Let the side of the cube be a,
Now If you double volume but keep it as a cube (with the new side length as b)
then
Hence
And so is your answer
Hello rick_rineIf you'd like a way of looking at situations like this that doesn't involve algebra, and is perhaps a little more intuitive, then look at it like this.
A volume always involves (length) x (length) x (length), whether it's the volume of a cube, a cone, a sphere, or whatever. So similar solids (i.e. solids with the same proportions, but different measurements) will have volumes that vary according to the cube of their lengths.
For example, if we make a model that is one-sixth the size of the original, then the original's volume is 6 x 6 x 6 = 216 times as great as the model's.
In a similar way, the area of two similar shapes varies as the square of their lengths.
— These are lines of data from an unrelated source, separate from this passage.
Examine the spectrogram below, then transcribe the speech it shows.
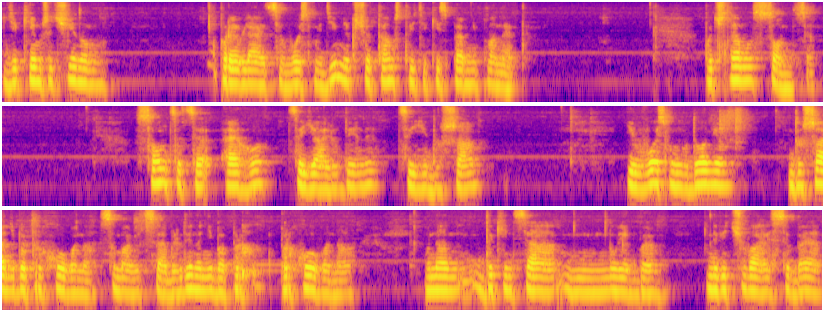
яким же чином проявляється восьмий дім, якщо там стоять якісь певні планети. Почнемо з Сонця. Сонце це его, це я людини, це її душа. І в восьмому домі душа ніби прихована сама від себе. Людина ніби прихована. Вона до кінця ну, якби, не відчуває себе,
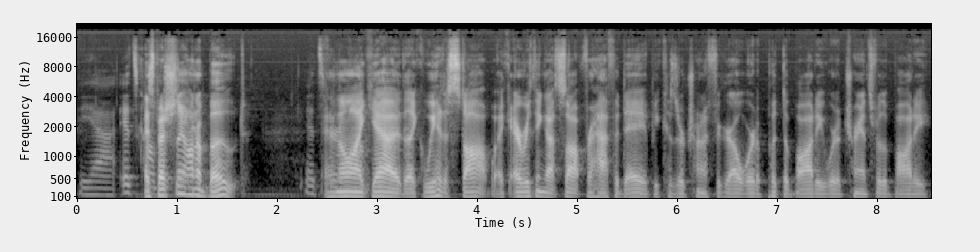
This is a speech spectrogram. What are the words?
Yeah. It's especially on a boat? It's And they're like, yeah, like we had to stop. Like everything got stopped for half a day because they're trying to figure out where to put the body, where to transfer the body.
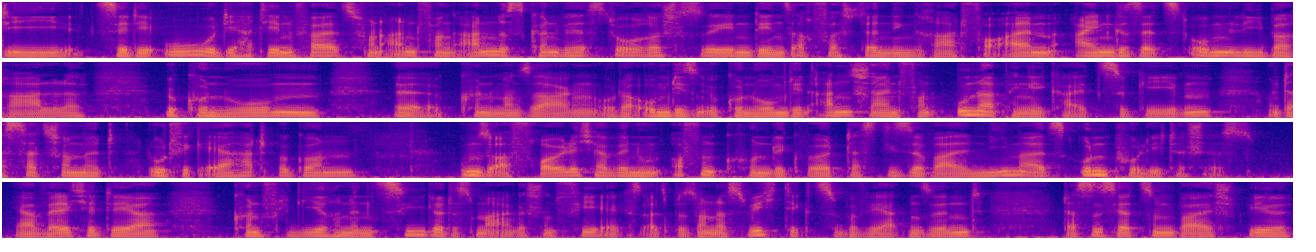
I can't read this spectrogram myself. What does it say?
Die CDU, die hat jedenfalls von Anfang an, das können wir historisch sehen, den Sachverständigenrat vor allem eingesetzt, um liberale Ökonomen, äh, könnte man sagen, oder um diesen Ökonomen den Anschein von Unabhängigkeit zu geben. Und das hat schon mit Ludwig Erhard begonnen. Umso erfreulicher, wenn nun offenkundig wird, dass diese Wahl niemals unpolitisch ist ja, welche der konfligierenden Ziele des magischen Vierecks als besonders wichtig zu bewerten sind. Das ist ja zum Beispiel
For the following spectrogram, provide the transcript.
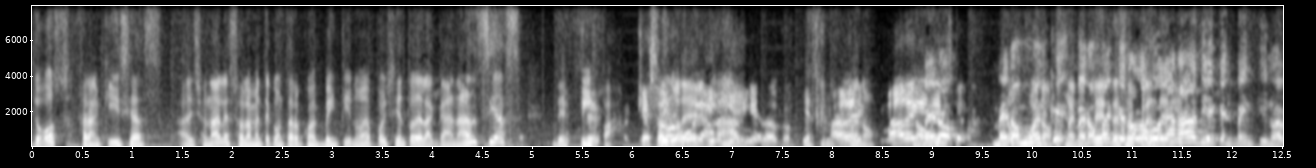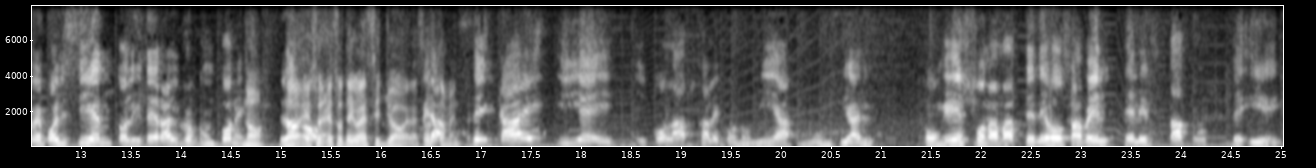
Dos franquicias adicionales solamente contaron con el 29% de las ganancias de FIFA. Que eso no lo juega nadie, loco. bueno, menos, mal que, menos mal que no lo juega nadie, que el 29% literal lo compone. No, no eso, eso, te iba a decir yo ahora, exactamente. se cae EA y colapsa la economía mundial. Con eso nada más te dejo saber el estatus de EA.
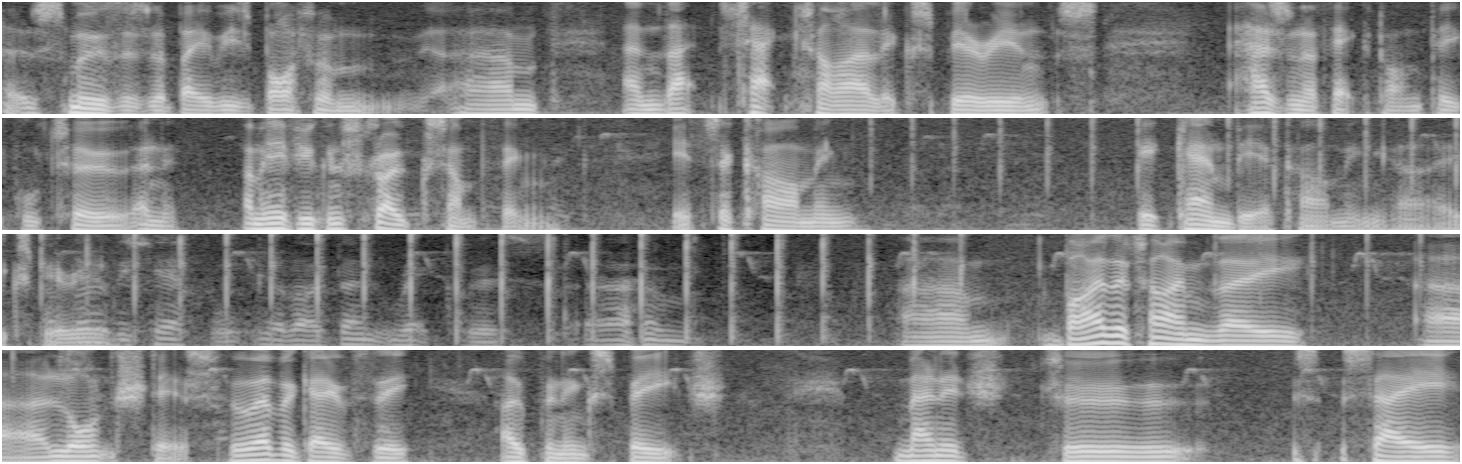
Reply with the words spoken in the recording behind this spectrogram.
as smooth as a baby's bottom. Um, and that tactile experience has an effect on people too. And I mean, if you can stroke something, it's a calming. It can be a calming uh, experience. be careful that I don't wreck this. Um, Um, by the time they uh, launched it, whoever gave the opening speech managed to say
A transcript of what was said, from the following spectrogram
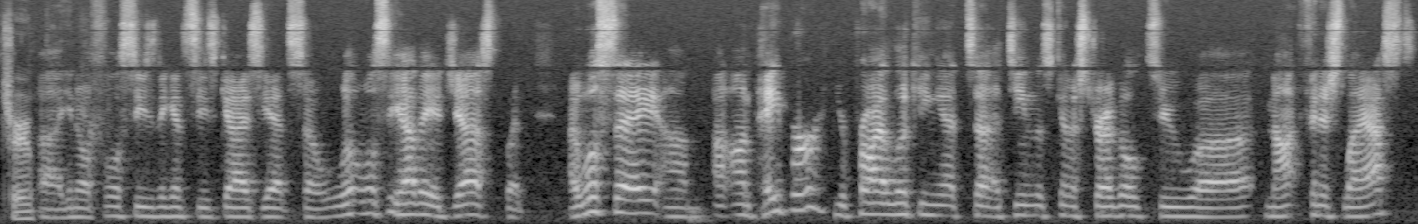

So in the case of our model, the original's surface area will be 6 x 6 = 36 times that of the model.
When we work back from volume to length we must remember to use the inverse or 'opposite' operation to cubing: that is, finding the cube root. So, if we halve the volume - in other words we divide it by 2 - we will need to divide the lengths by the cube root of 2.
Similarly, working back from area to length will involve a square root. So, if an area is halved, then lengths will be divided by the square root of 2.
I hope that this explanation may supplement ADARSH's reply and provide a 'feel' for what is happening here.
Grandad